You admire how it devours, how it vomits
when it can no longer stomach itself.
You’ve done everything you can to kill yourself
but it always flows through you like a sieve.

Why do you do this, you ask the ouroboros
as he slithers through you, his scales
caressing each of your bodies, your neck.
I want to see how far I can go
towards oblivion, the ouroboros says.

You ask: why do you stop?
He says: because I’m afraid.

J. Bradley is the author of The Adventures of Jesus Christ, Boy Detective (Pelekinesis, 2016) and the Yelp review prose poem collection Pick How You Will Revise A Memory (Robocup Press, 2016). He lives at jbradleywrites.com.


Two Poems by Philip F. Clark

Strange and Silent Hands

After the film, “Wings of Desire,” by Wim Wenders

The angel was quiet, unseen, felt; stood
over me as I read my book. The world
was filled with an impatient fluttering.
He said not a thing, but he spoke to me
as I turned pages, rapt in the attention
of his unworldly bright language. The books
watched us, voices from their pages
waiting to be read, ‘Please, me; please, me.’
It was not a mouth I felt, but a breath
and gentle solemnity. He bent to me. I kept
reading and the angel watched. Vigilant, touched
back by me, he my sentry and I his common man.
I shuddered. This is how we are chosen
by strange and silent hands.

The Cooler

We stop laughing when the doctors come in.
Don’t want to scare them.
Benny (car accident, Christmas, gifts all over the road) 
tries to freak them out though. He’ll make a low sound
sometimes. One nurse ran so fast she almost went
out the window. Sheryl her name was.

Me (smiling, at work, just as I finished signing a contract), I like to play
dead. Because that’s what I am right?
Evan (his brother got angry one night, forgot he had a knife in his hand)
doesn’t like the dark. We hear him crying sometimes.
You get used to the sliding in and out; the murmurs.

Biggest fear: we are mis-identified. Happened to Joe (air conditioner from
100 feet up) once. Almost Pottered him,
but his sister came by just in time. No wallet, nothin on him.
She identified a tattoo of a rose on his ass.
They say it’s easier now — ‘at peace’ — and all that shit.

But it’s not. It’s harder. Because we still
see everything going on that we can’t do. We see you
but can’t kiss you; see the kids or the husband,
the boyfriend, but we can’t touch you — I mean,
we do, but you know.
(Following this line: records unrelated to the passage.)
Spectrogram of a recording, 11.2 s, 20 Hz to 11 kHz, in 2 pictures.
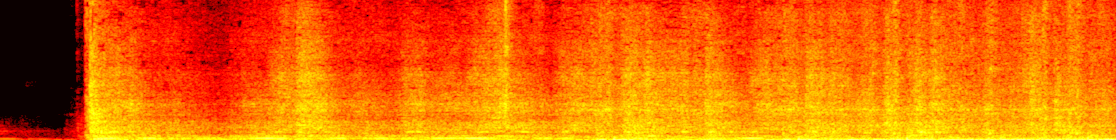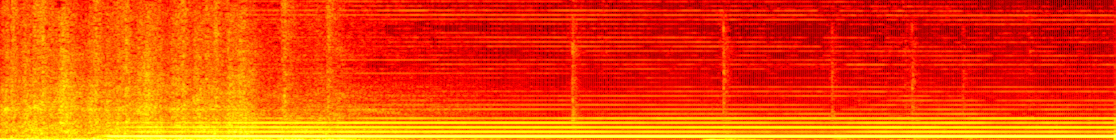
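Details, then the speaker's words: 1971 Ford F100 big-block V8 on makeshift battery cables: rough cranking, then a steady unbroken horn note holds; horn stuck on, a makeshift cable possibly contacting the horn, suspected not confirmed. "My horn's stuck on. Give me a sec."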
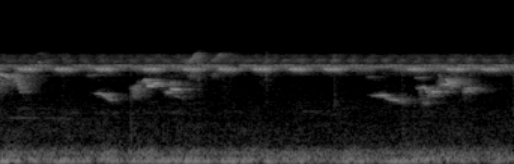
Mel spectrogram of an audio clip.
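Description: Insects trilling steadily on one high pitch, with short bird chirps scattered through and a faint low rumble underneath.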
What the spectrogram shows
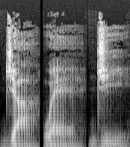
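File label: "jaweji", concatenated syllables; Affixing experiment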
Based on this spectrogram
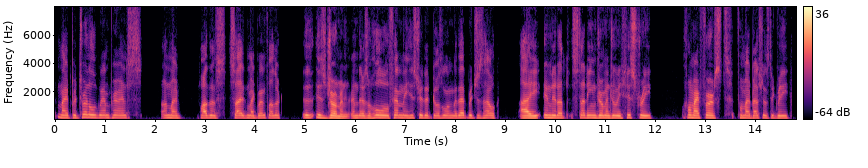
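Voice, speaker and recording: Here an Israeli man in his forties talks in Hebrew about his life, earnest and reflective, the way a guest might in conversation, pausing often to clear his throat. His voice sits on the high side with little pitch movement at a moderate pace. There's no room sound; the recording is dry and close.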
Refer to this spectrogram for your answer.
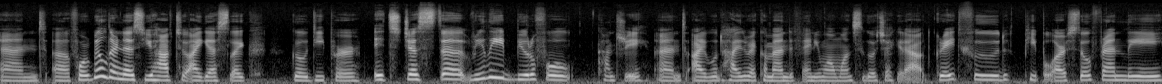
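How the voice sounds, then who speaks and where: This woman has a Turkish accent. She talks at a moderate pace with ordinary pitch variation. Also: medium pitch for a woman. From Turkey, Antalya. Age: 40s. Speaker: biologist and climber. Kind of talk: interview conversation. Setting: outdoors on a hilltop. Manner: hesitant, many fillers.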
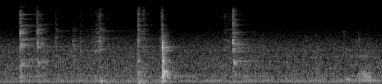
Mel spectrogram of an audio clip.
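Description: Knife slicing a potato set on a small wooden block for hasselback potatoes, a series of sharp irregular clicks and taps against the board and blade, a few louder strikes standing out over a quiet background.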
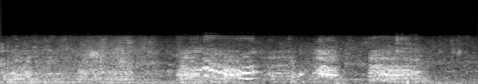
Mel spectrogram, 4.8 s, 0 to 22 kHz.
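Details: Bull Terrier puppies give short, thin whimpers and yips in a few quick bursts, recorded in Bogotá in July 2013.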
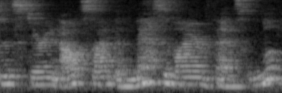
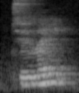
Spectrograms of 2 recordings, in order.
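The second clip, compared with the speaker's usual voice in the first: usual speaking voice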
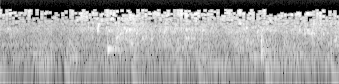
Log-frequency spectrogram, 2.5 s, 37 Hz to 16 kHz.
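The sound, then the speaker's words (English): Water being stirred in a bowl holding 10 liters of water while nitrosone is poured in to dissolve, a steady sloshing and swirling with a couple of small splashes or knocks. There is no talking. “And you stir as you pour, you stir.”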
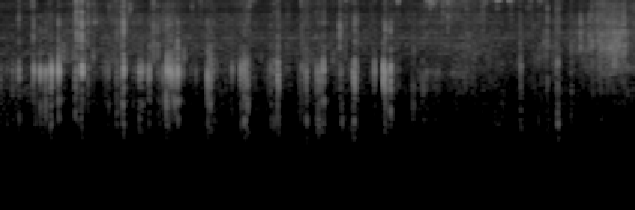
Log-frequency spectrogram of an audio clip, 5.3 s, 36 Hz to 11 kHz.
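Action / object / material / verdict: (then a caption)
tap / leather handbag / leather / none. Fingertips and long nails scratch and tap the front panel near the zipper of a medium, hollow, soft-sided red pebbled-leather handbag lying on a textured mat. The result is a quick, irregular series of short, dry taps and scratchy patters centered around 1.5 kHz with some high hiss, each dying away almost instantly and with no low-end thump.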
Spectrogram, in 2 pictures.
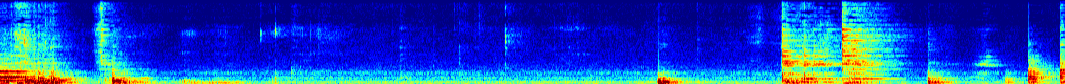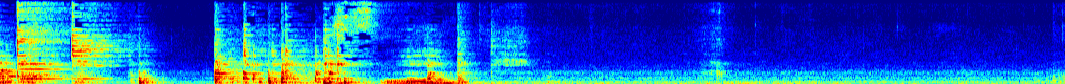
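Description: An enamel plate set down with a knock, then a stainless steel bowl and wooden spoons clattering against the enamel plate in a run of clinks as saucy noodles are tipped out.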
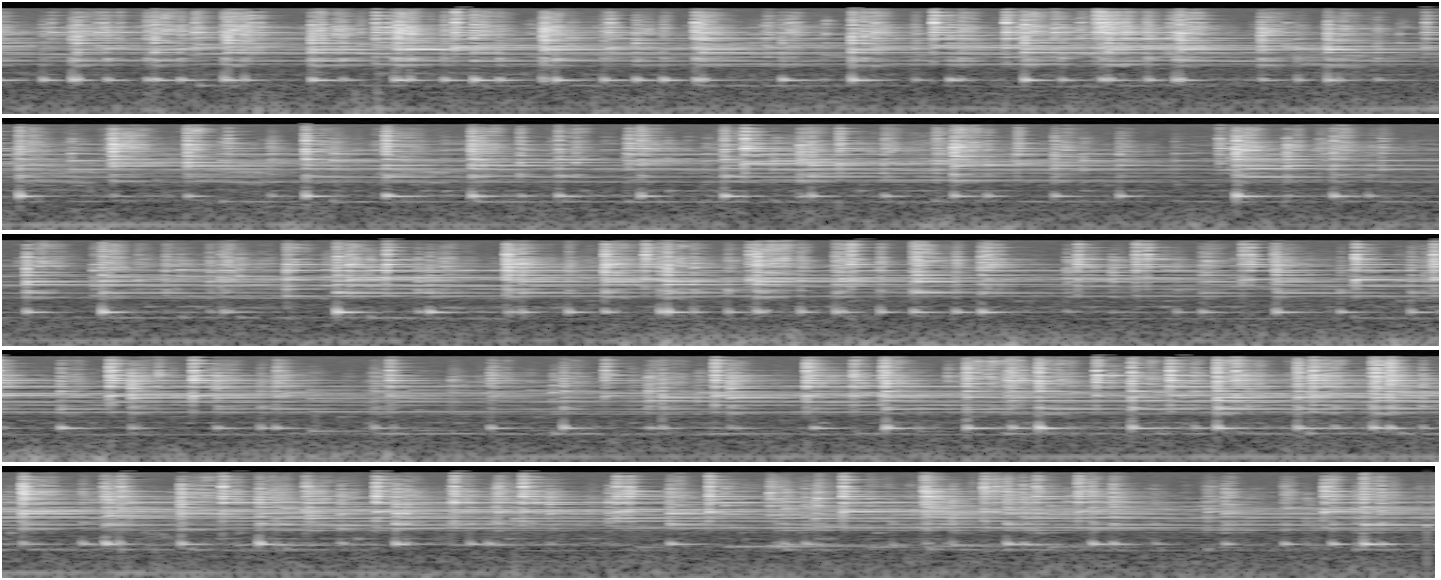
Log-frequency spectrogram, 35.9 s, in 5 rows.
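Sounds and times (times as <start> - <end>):
bells ringing: 0.0 - 35.8.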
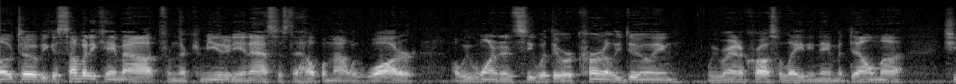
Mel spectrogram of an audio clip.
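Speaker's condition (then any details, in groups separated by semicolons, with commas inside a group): No condition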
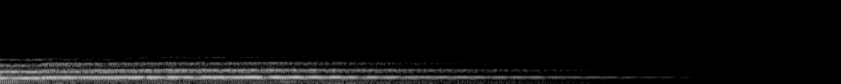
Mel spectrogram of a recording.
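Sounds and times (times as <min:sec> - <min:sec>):
pensive piano at 65.5 BPM: 0:00.0 - 0:05.0.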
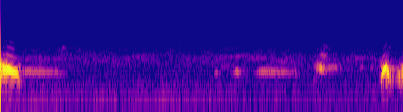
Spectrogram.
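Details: Spotted dove giving fight-urging and calling coos in the 'thổ' and 'hạp bổi' voice styles: a short low hoot opens, faint soft coos follow, and another brief loud hoot closes.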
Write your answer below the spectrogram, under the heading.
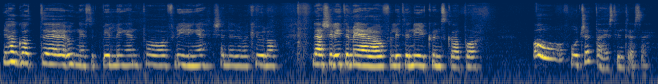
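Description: A normal speaking voice from a woman, fairly high-pitched, with fairly even intonation at a moderate pace. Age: 20s. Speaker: show jumping rider. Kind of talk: casual chat.

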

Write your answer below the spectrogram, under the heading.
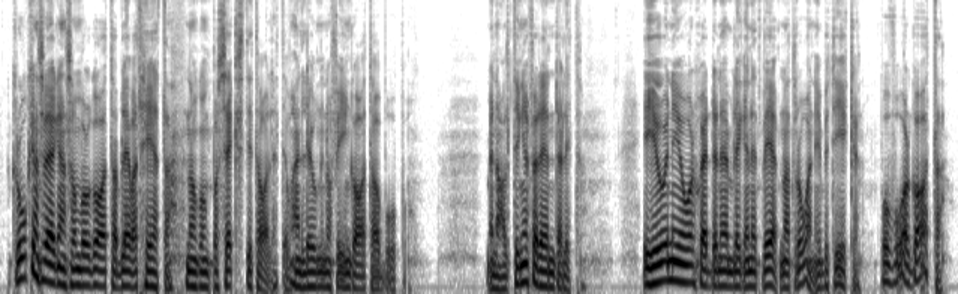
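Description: A man's plain, everyday voice, fairly low in pitch with ordinary pitch variation at a moderate pace, dry and close with no echo on a very clean recording with a silent background. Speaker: retired sea captain. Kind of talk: scripted narration.

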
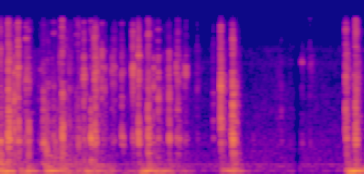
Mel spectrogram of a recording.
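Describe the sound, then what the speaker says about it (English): Fingers type on a computer keyboard in quick bursts of close, crisp key clicks, with short pauses between runs and no talk. "And while I'm typing this"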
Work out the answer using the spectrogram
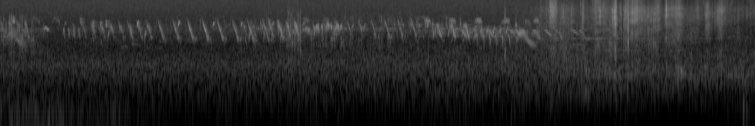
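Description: Faint high-pitched bird chirping in quick trills, followed near the end by a few sharp clicks.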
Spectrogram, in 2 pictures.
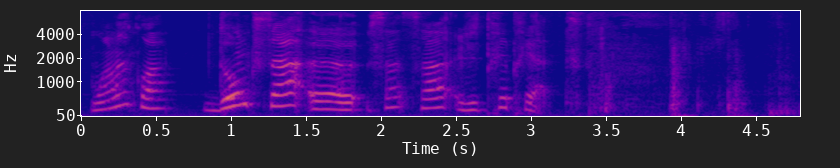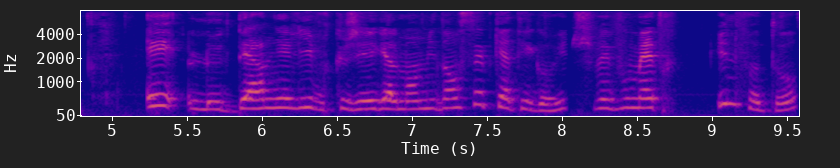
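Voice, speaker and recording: A young woman talks through her reading pile in a casual, chatty way, laughing at herself now and then. Her voice sits a little high. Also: a little mellow. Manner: chatty, giggly, self-mocking. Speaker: book vlogger. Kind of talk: casual book haul chat.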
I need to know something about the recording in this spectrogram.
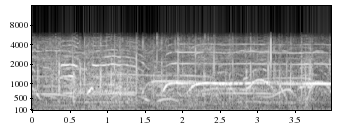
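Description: Fans clap their hands.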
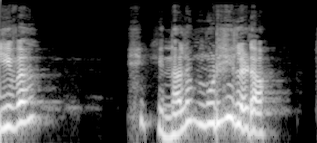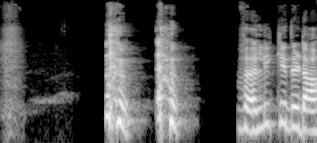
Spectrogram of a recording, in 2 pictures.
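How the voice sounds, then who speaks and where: மனம் உடைந்த, அழுதுகொண்டே மெதுவாகக் கெஞ்சிப் பேசும் இளைஞனாக நடிக்கும் ஒருவர்; கார்ட்டூன் நாடகக் குரல். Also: male voice, sits high. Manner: tearful, pleading, slow broken speech. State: crying. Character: heartbroken young man, lovesick, weeping. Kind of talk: cartoon drama voice acting. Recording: dull lo-fi sound.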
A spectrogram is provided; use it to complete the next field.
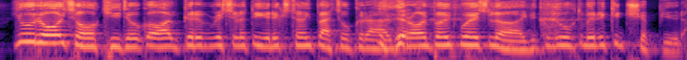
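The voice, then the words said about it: Put-on Black Country accent. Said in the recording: “I can't really do Brummy that well. ... I think it's Black Country, technically.”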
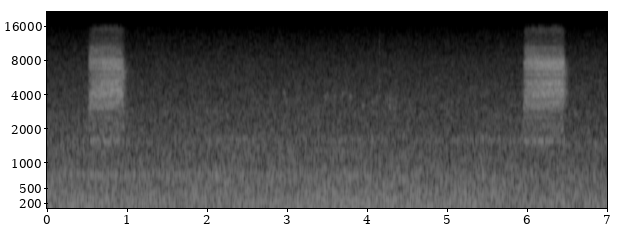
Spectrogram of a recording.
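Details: Bewick's wren in California, a nesting adult near its nest in a clothespin bag, giving two harsh, buzzy bursts about five seconds apart, each roughly half a second long, over a faint steady background hum.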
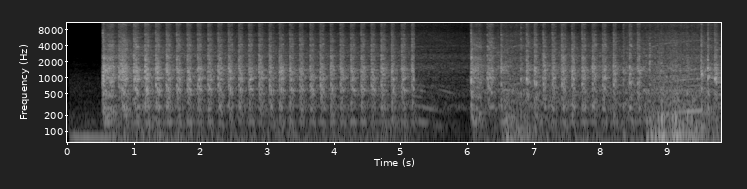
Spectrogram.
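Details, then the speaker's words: 1985 Mitsubishi Pajero with its original carburetor, idling rough and possibly misfiring: uneven, lumpy firing about three beats a second stumbles and dies, then restarts just as ragged; later fixed by a Weber carb swap. "Today we are going to focus on the engine idle issue we're having. So, it's running a bit like rough and possibly misfiring."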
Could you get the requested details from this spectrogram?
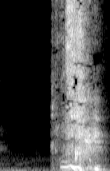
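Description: A single sharp sneeze after a brief quiet moment: a quick voiced intake and then an explosive, hissing burst. An ordinary sneeze.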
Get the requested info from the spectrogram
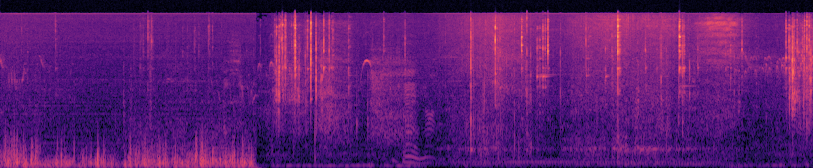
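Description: Climbing hardware, carabiners and quickdraws on a harness, clinking and jingling in scattered light clicks as the climber moves. For the first three seconds a dense low rumbling noise covers it, then cuts off suddenly.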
They don’t feel anything.
But then, we don’t feel anything too.
I’m waiting; haven’t been here long. A day or two?
Not sure who’ll come. This is called passing time.

At night it’s different. You think it wouldn’t be —
us in these locked boxes. But it is. Because then
we really are quiet. I think a lot: what if I hadn’t gone
to work that day? But I did.
You can smell the stars at night. Yes, the stars.
They smell like something we reach for. Like
something we miss, but forgot to do.

There goes Ben. Well, I’ll miss him. Long road
home for him. He was visiting his former lover
in New Hope. New Hope, how funny is that.

Philip F. Clark is an adjunct lecturer in English at City College, New York, where he received his MFA in Creative Writing in 2016. His poems have been published in Assaracus, Lyrelyre, The Good Men Project, Poetry in Performance, and The HIV Here & Now Project. Most recently his work is included in Transition: Poems in the Aftermath, the new anthology of resistance poetry published by Indolent Press. His poetry reviews and interviews have been published in Lambda Literary Review and The Conversant. His poetry blog is The Poet’s Grin: philipfclark.wordpress.com.